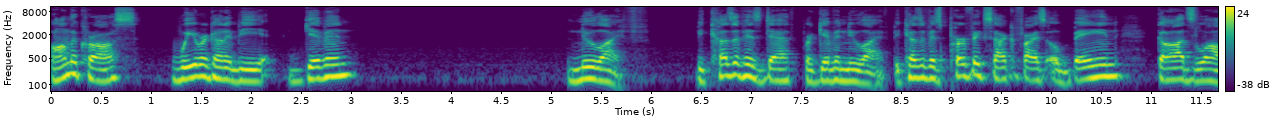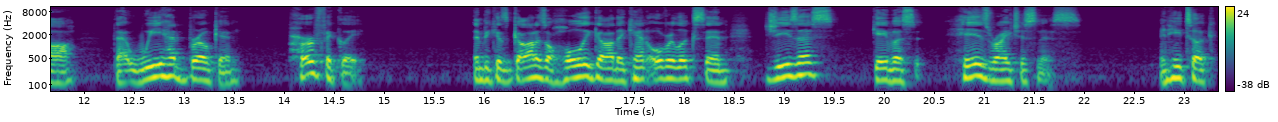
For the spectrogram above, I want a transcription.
On the cross, we were going to be given new life. Because of his death, we're given new life. Because of his perfect sacrifice, obeying God's law that we had broken perfectly, and because God is a holy God they can't overlook sin, Jesus gave us his righteousness. And he took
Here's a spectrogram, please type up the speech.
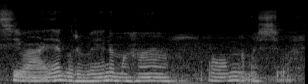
శివాయ గురువే నమ. ఓం నమ శివాయ.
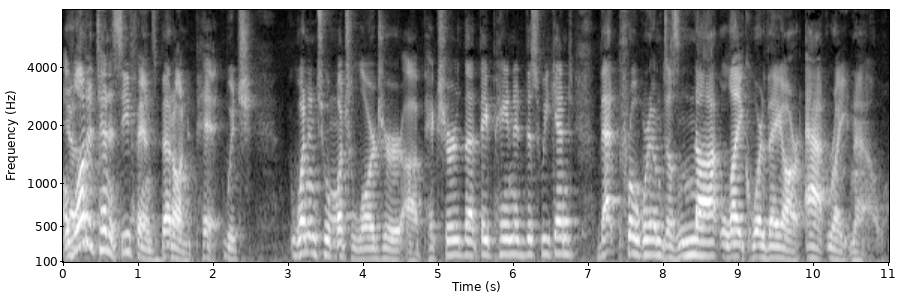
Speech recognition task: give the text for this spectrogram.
A Yeah. lot of Tennessee fans bet on Pitt, which went into a much larger uh, picture that they painted this weekend. That program does not like where they are at right now.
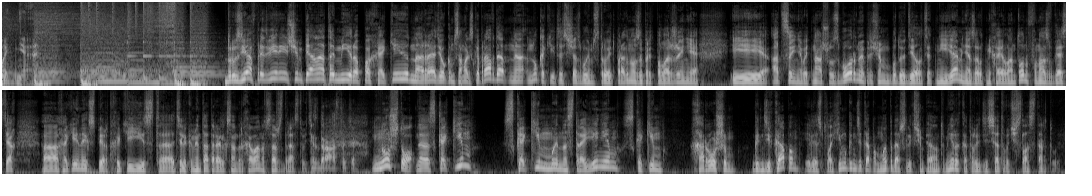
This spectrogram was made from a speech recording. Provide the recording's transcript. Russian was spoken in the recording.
Тема дня. Друзья, в преддверии чемпионата мира по хоккею на радио «Комсомольская правда». э, Ну, какие-то сейчас будем строить прогнозы, предположения и оценивать нашу сборную. Причем буду делать это не я. Меня зовут Михаил Антонов. У нас в гостях э, хоккейный эксперт, хоккеист, э, телекомментатор Александр Хованов. Саш, здравствуйте. Здравствуйте. Ну что, э, с каким, с каким мы настроением, с каким хорошим гандикапом или с плохим гандикапом мы подошли к чемпионату мира, который 10 числа стартует?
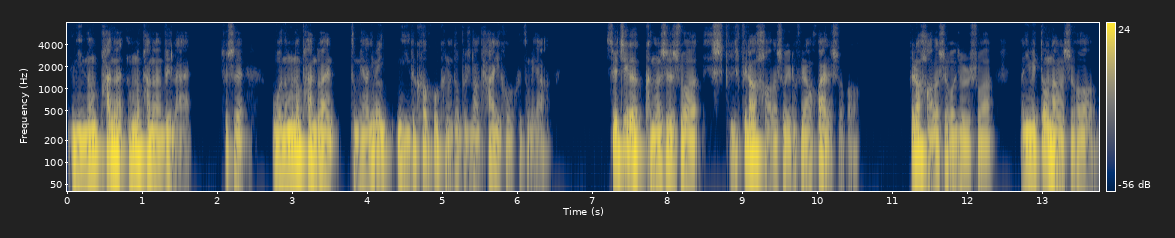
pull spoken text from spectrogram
你能判断能不能判断未来，就是我能不能判断怎么样？因为你的客户可能都不知道他以后会怎么样，所以这个可能是说是非常好的时候，也是非常坏的时候。非常好的时候就是说，因为动荡的时候，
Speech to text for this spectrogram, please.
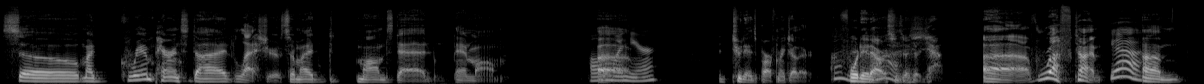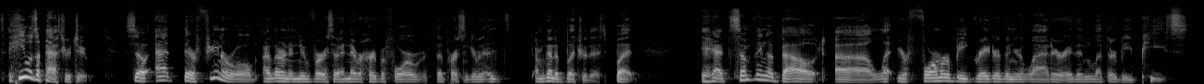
So my grandparents died last year. So my d- mom's dad and mom, All in Uh, one year. two days apart from each other, Oh my 48 hours. gosh. Yeah. Uh, rough time. Yeah. Um, he was a pastor too. So at their funeral, I learned a new verse that I never heard before. The person giving it, I'm going to butcher this, but it had something about uh, let your former be greater than your latter, and then let there be peace.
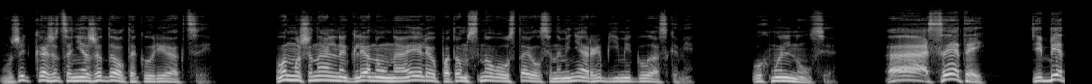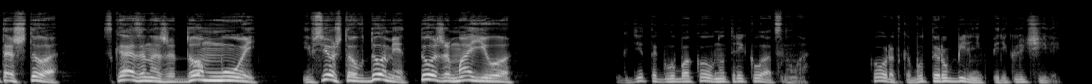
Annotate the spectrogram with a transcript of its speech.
Мужик, кажется, не ожидал такой реакции. Он машинально глянул на Элю, потом снова уставился на меня рыбьими глазками. Ухмыльнулся. «А, с этой? Тебе-то что? Сказано же, дом мой. И все, что в доме, тоже мое». Где-то глубоко внутри клацнуло. Коротко, будто рубильник переключили.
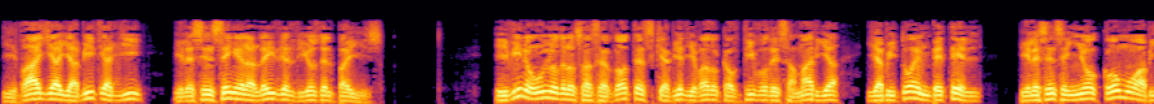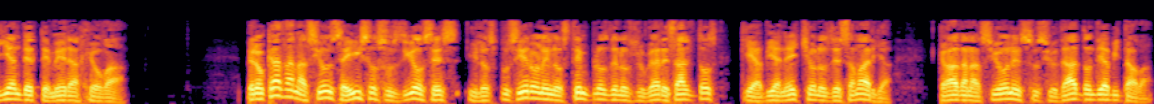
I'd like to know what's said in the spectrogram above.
y vaya y habite allí, y les enseñe la ley del Dios del país. Y vino uno de los sacerdotes que había llevado cautivo de Samaria, y habitó en Betel, y les enseñó cómo habían de temer a Jehová. Pero cada nación se hizo sus dioses, y los pusieron en los templos de los lugares altos que habían hecho los de Samaria, cada nación en su ciudad donde habitaba.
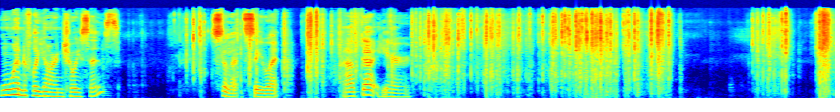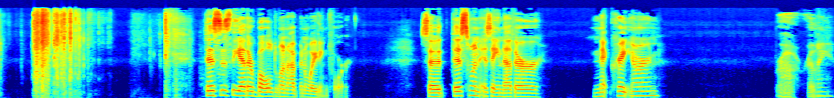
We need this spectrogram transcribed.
wonderful yarn choices. So let's see what I've got here. This is the other bold one I've been waiting for. So this one is another Knit Crate yarn. Bruh, really?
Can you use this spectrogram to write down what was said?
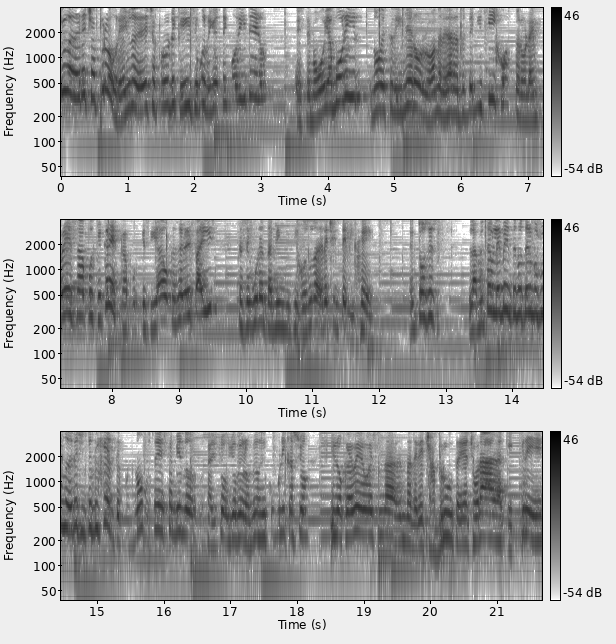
Y una derecha progre, hay una derecha progre que dice, bueno, yo tengo dinero, este, me voy a morir, ¿no? Este dinero lo van a heredar de repente mis hijos, pero la empresa, pues que crezca, porque si hago crecer el país, se aseguran también mis hijos. Es una derecha inteligente. Entonces, lamentablemente no tenemos una derecha inteligente, pues, ¿no? Ustedes están viendo, o sea, yo, yo veo los medios de comunicación y lo que veo es una, derecha bruta y achorada que cree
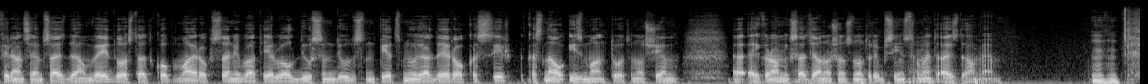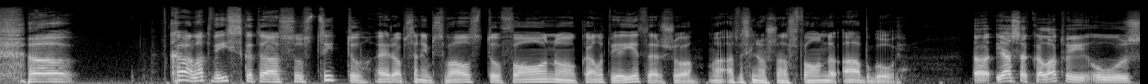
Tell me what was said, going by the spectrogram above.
finansējums aizdevumu veidos. Tātad kopumā Eiropas Savienībā tie ir vēl 225 miljardi eiro, kas, ir, kas nav izmantoti no šiem ekonomikas atjaunošanas noturības instrumenta aizdevumiem. Mm -hmm. uh... Kā Latvija izskatās uz citu Eiropas Savienības valstu fonu, kā Latvija ietver šo atvesļošanās fonda apguvi? Jāsaka, ka Latvija uz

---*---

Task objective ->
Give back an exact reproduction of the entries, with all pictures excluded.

Exercise response ->
For the spectrogram above, I want a transcription.
On the cross, we were going to be given new life. Because of his death, we're given new life. Because of his perfect sacrifice, obeying God's law that we had broken perfectly, and because God is a holy God they can't overlook sin, Jesus gave us his righteousness. And he took
Here's a spectrogram, please type up the speech.
శివాయ గురువే నమ. ఓం నమ శివాయ.
Speech recognition task: give the text for this spectrogram.
A Yeah. lot of Tennessee fans bet on Pitt, which went into a much larger uh, picture that they painted this weekend. That program does not like where they are at right now.
This spectrogram was made from a speech recording. Provide the recording's transcript. Russian was spoken in the recording.
Тема дня. Друзья, в преддверии чемпионата мира по хоккею на радио «Комсомольская правда». э, Ну, какие-то сейчас будем строить прогнозы, предположения и оценивать нашу сборную. Причем буду делать это не я. Меня зовут Михаил Антонов. У нас в гостях э, хоккейный эксперт, хоккеист, э, телекомментатор Александр Хованов. Саш, здравствуйте. Здравствуйте. Ну что, э, с каким, с каким мы настроением, с каким хорошим гандикапом или с плохим гандикапом мы подошли к чемпионату мира, который 10 числа стартует?
pull spoken text from spectrogram
你能判断能不能判断未来，就是我能不能判断怎么样？因为你的客户可能都不知道他以后会怎么样，所以这个可能是说是非常好的时候，也是非常坏的时候。非常好的时候就是说，因为动荡的时候，
Speech to text for this spectrogram, please.
So my grandparents died last year. So my d- mom's dad and mom, All in Uh, one year. two days apart from each other, Oh my 48 hours. gosh. Yeah. Uh, rough time. Yeah. Um, he was a pastor too. So at their funeral, I learned a new verse that I never heard before. The person giving it, I'm going to butcher this, but it had something about uh, let your former be greater than your latter, and then let there be peace.
Annotate the spectrogram with a transcript of its speech.
Мужик, кажется, не ожидал такой реакции. Он машинально глянул на Элю, потом снова уставился на меня рыбьими глазками. Ухмыльнулся. «А, с этой? Тебе-то что? Сказано же, дом мой. И все, что в доме, тоже мое». Где-то глубоко внутри клацнуло. Коротко, будто рубильник переключили.
I'd like to know what's said in the spectrogram above.
y vaya y habite allí, y les enseñe la ley del Dios del país. Y vino uno de los sacerdotes que había llevado cautivo de Samaria, y habitó en Betel, y les enseñó cómo habían de temer a Jehová. Pero cada nación se hizo sus dioses, y los pusieron en los templos de los lugares altos que habían hecho los de Samaria, cada nación en su ciudad donde habitaba.
We need this spectrogram transcribed.
wonderful yarn choices. So let's see what I've got here. This is the other bold one I've been waiting for. So this one is another Knit Crate yarn. Bruh, really?
Can you use this spectrogram to write down what was said?
Y una derecha progre, hay una derecha progre que dice, bueno, yo tengo dinero, este, me voy a morir, ¿no? Este dinero lo van a heredar de repente mis hijos, pero la empresa, pues que crezca, porque si hago crecer el país, se aseguran también mis hijos. Es una derecha inteligente. Entonces, lamentablemente no tenemos una derecha inteligente, pues, ¿no? Ustedes están viendo, o sea, yo, yo veo los medios de comunicación y lo que veo es una, derecha bruta y achorada que cree
Tell me what was said, going by the spectrogram above.
finansējums aizdevumu veidos. Tātad kopumā Eiropas Savienībā tie ir vēl 225 miljardi eiro, kas, ir, kas nav izmantoti no šiem ekonomikas atjaunošanas noturības instrumenta aizdevumiem. Mm -hmm. uh... Kā Latvija izskatās uz citu Eiropas Savienības valstu fonu, kā Latvija ietver šo atvesļošanās fonda apguvi? Jāsaka, ka Latvija uz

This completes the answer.